Dr. Lark Coffey: "I went to an evolution conference in Brazil in June 2015. One of the speakers in my symposium sent a replacement scientist to show his presentation. The reason given for his absence was that he was participating in an outbreak investigation…for Zika virus. I was very surprised. What I knew of Zika was that it was relatively obscure since it rarely caused human disease and usually only in focal areas of the world, but not the Americas. I wondered if Zika would spread in South and Central America like chikungunya, the virus I was studying. I had only read one paper about Zika, documenting sexual transmission from an American scientist who traveled to Africa to his partner who remained stateside. Like Koen, I followed Zika coverage in the popular press and the developing scientific literature to the end of 2015. When coffee-fueled Koen called to propose a collaboration in January 2016, I was more than ready to join the community towards understanding Zika."
Through an effort spearheaded by Dave O’Connor based at the Wisconsin National Primate Research Center, a majority of primate researchers across the USA who were all in the initial stages of their experiments started to openly share their pre-publication results with Zika virus to speed up progress and avoid unnecessary duplication of work, a critical feature of nonhuman primate studies.
By early Spring 2016, the community of nonhuman primate researchers had determined that contemporary Zika virus isolates could infect adult rhesus macaques. Yet to be answered though, was whether Zika infection of pregnant macaques would reach the fetus, and whether fetal macaque infection would resemble congenital Zika syndrome in humans. As other groups started inoculating pregnant macaques subcutaneously, to mimic how mosquitoes transmit and to evaluate spontaneous transmission across the placenta, we decided to perform an experiment to directly bypass the placental barrier. To do this, we inoculated Zika virus directly into the amniotic fluid, which surrounds the fetus. The reason we used this route of inoculation was that the efficacy of maternal-fetal transmission in humans was not known and we wanted to ensure infection of the fetus to study how Zika virus would influence fetal development.
In the studies described in our new publication, one fetus, infected early in gestation, died a week later, with high Zika virus RNA and infectious virus levels in placental tissues pointing to the virus as the cause of demise. An increased risk of fetal loss has recently also been confirmed in other monkey studies by our group and others, and is consistent with recent reports of elevated rates of fetal losses in women in regions with active Zika virus outbreaks. The three other fetuses in our study made it to the end of pregnancy. Although none had visible signs of microcephaly, we detected Zika virus RNA, especially in areas of the fetal brain that also showed pathologic lesions,compared to brains from the control fetuses that were not Zika virus inoculated.

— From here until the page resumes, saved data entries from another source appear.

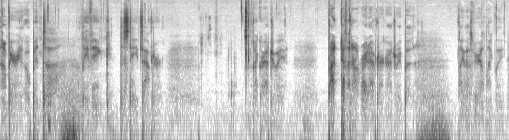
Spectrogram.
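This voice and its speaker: Whispering at a fairly quick pace, broken by long, frequent pauses, over noticeable background noise. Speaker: college student with summer internship. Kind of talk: asmr roleplay phone call, casual conversation. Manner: whispered, soft-spoken.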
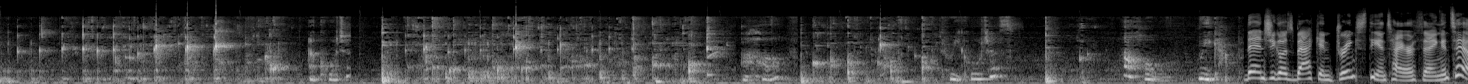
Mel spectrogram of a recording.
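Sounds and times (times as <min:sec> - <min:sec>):
wine pouring into a glass: 0:00.4 - 0:03.0, 0:04.0 - 0:07.4, 0:08.1 - 0:09.5
speech: 0:03.3 - 0:03.6, 0:09.6 - 0:10.2, 0:11.4 - 0:14.6.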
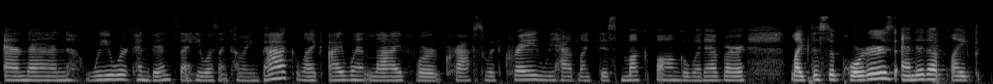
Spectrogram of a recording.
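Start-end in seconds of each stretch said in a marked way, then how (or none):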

Given that these observations recapitulate findings from congenital Zika syndrome in humans, we made a few steps forward. For example, this animal model can be relevant to further unravel how Zika virus affects the fetal neurologic development. It also sets the stage for future studies aimed at developing intervention strategies. For example, if a fetus may be infected with Zika virus, a safe antiviral drug could be given to their mother, to cross the placenta and stop the virus in the fetus in its tracks, hopefully before irreversible damage would have occurred. There is still a long way to go, but with a collaborative team effort, dedicated funding, and the rapid sharing of new insights between the top experts in the field, supplemented with a regular influx of caffeine, there’s probably no limit to what researchers can overcome.

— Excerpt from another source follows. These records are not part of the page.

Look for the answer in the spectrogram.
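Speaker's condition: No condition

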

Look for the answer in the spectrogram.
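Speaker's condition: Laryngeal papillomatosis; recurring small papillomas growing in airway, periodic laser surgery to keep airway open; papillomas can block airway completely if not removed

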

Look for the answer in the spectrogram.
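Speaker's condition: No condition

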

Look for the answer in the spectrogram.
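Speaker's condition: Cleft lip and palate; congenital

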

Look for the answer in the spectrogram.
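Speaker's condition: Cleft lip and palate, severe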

A rhesus macaque mother and newborn. Photos by Kathy West, for the University of California, Davis
Koen Van Rompay, DVM, Ph.D., is a Full Research Virologist at the California National Primate Research Center and a member of the Pathology, Microbiology and Immunology Department in the School of Veterinary Medicine at the University of California, Davis.
Lark L. Coffey, Ph.D., is an Assistant Professor in the Pathology, Microbiology and Immunology Department in the School of Veterinary Medicine at the University of California, Davis.